▸ YOUR TASK
Take the line that contains "text of speech" and each line after it to the end of the material below, and return them exactly, minus the pictures.
---*---
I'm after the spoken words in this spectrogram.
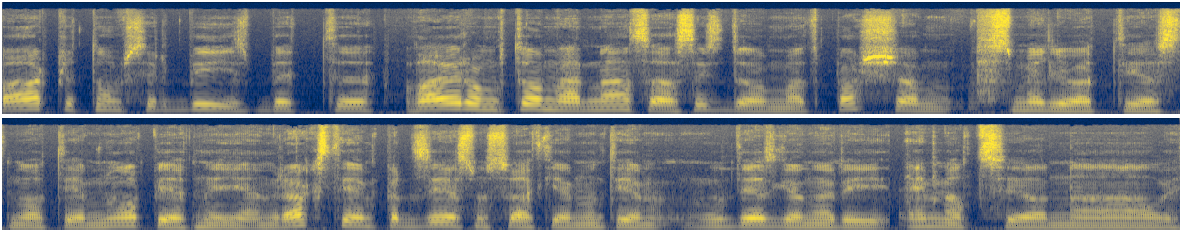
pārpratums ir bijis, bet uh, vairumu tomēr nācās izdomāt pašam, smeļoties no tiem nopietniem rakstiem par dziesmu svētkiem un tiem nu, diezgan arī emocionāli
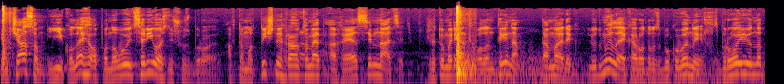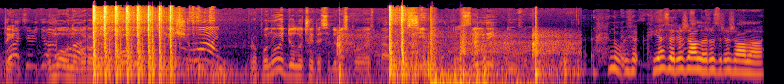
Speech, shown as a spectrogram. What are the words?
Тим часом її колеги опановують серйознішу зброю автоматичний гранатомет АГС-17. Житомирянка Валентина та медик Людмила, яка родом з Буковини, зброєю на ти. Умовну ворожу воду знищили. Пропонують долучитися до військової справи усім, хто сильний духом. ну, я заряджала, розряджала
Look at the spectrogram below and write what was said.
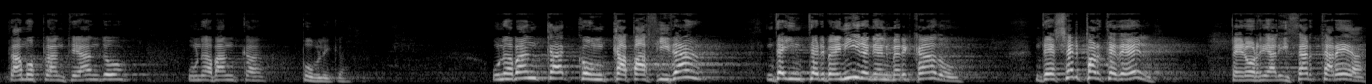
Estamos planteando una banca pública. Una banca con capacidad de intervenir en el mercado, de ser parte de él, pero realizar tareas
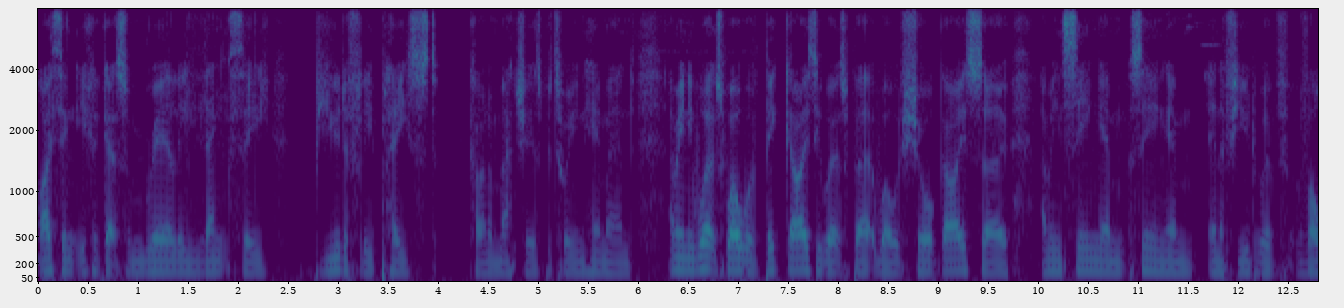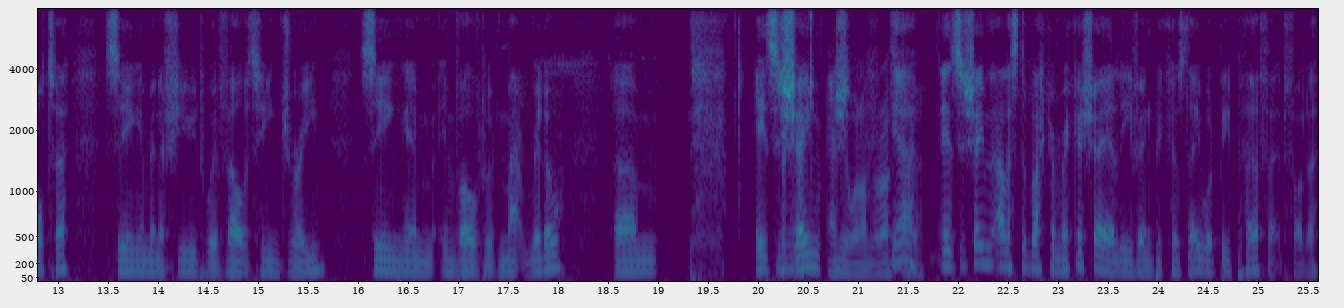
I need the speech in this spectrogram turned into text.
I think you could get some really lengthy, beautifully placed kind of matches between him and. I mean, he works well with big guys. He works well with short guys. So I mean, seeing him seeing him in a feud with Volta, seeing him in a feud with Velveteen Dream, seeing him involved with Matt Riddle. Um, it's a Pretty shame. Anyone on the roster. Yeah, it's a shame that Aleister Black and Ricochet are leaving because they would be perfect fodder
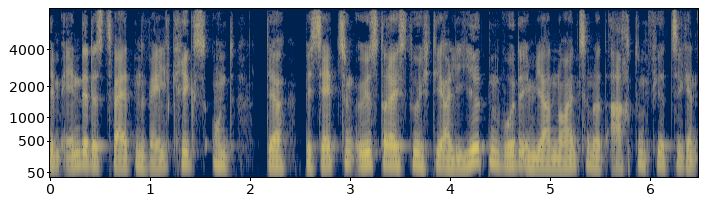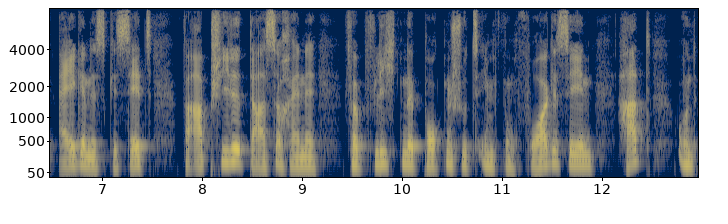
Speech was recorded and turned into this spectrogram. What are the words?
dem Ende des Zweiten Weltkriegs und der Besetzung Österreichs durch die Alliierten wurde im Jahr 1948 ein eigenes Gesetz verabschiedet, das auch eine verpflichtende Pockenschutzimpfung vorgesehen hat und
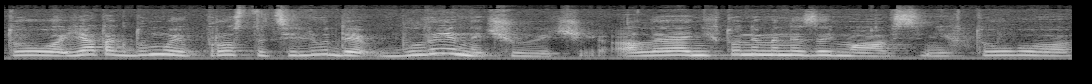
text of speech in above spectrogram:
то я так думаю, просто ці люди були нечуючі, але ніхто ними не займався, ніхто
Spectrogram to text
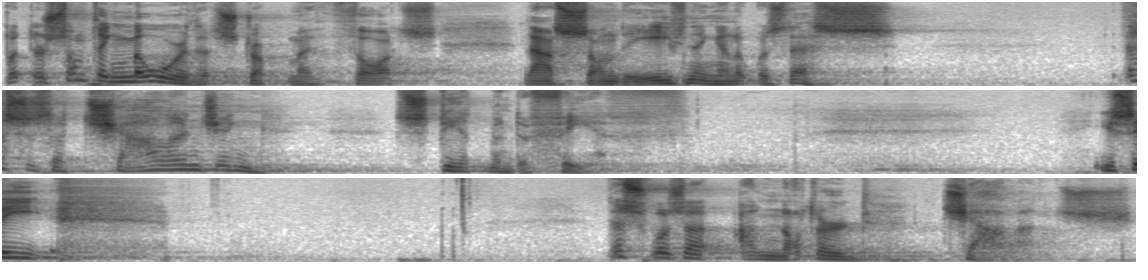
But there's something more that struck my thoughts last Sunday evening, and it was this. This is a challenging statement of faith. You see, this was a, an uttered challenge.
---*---
▸ REPLY
text of speech in above spectrogram:
то я так думаю, просто ці люди були нечуючі, але ніхто ними не займався, ніхто
Spectrogram to text
But there's something more that struck my thoughts last Sunday evening, and it was this. This is a challenging statement of faith. You see, this was a, an uttered challenge.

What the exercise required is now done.